$ javac example/Cowboy.java $ java example.CowboyArtist Exception in thread "main" java.lang.IncompatibleClassChangeError: Conflicting default methods: example/Cowboy.draw example/Painter.draw at example.CowboyArtist.draw(CowboyArtist.java) at example.CowboyArtist.main(CowboyArtist.java:6)
The crux of the issue that I describe in my email is that the JVM specification states that the JVM should arbitrarily choose to invoke either
example/Painter.draw, yet the Java Language Specification (JLS) states that the JVM should throw an
IncompatibleClassChangeError. HotSpot, the JVM in OpenJDK, is the reference implementation of the specification. Since HotSpot inplements the behavior in the JLS, it appears that the JVM specification is incorrect and should be updated to reflect the behavior in HotSpot.
Life Lessons Learned
What I’ve learned from all of this is that blogging about all of the odd JVM corner cases I have to explore in creating DoppioJVM can bring to light some of the complications of adding features to a well-entrenched language like Java as commenters step forward and share their expertise. I hope you all continue to correct me as I stumble through understanding the JVM specification, and wonder how certain sections came to be.

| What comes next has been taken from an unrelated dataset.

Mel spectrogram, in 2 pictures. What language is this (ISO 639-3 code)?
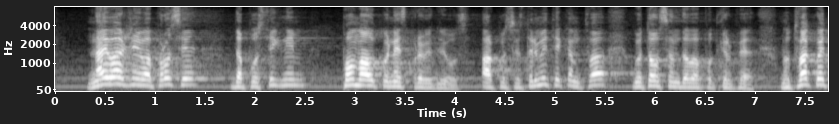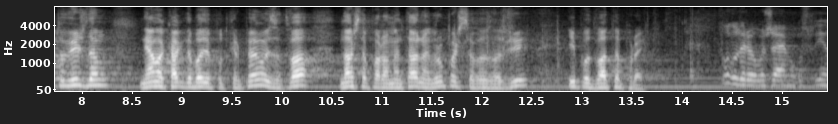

With that said, I’m off to read more about
invokedynamic, which I’m currently fighting to get right in DoppioJVM. :)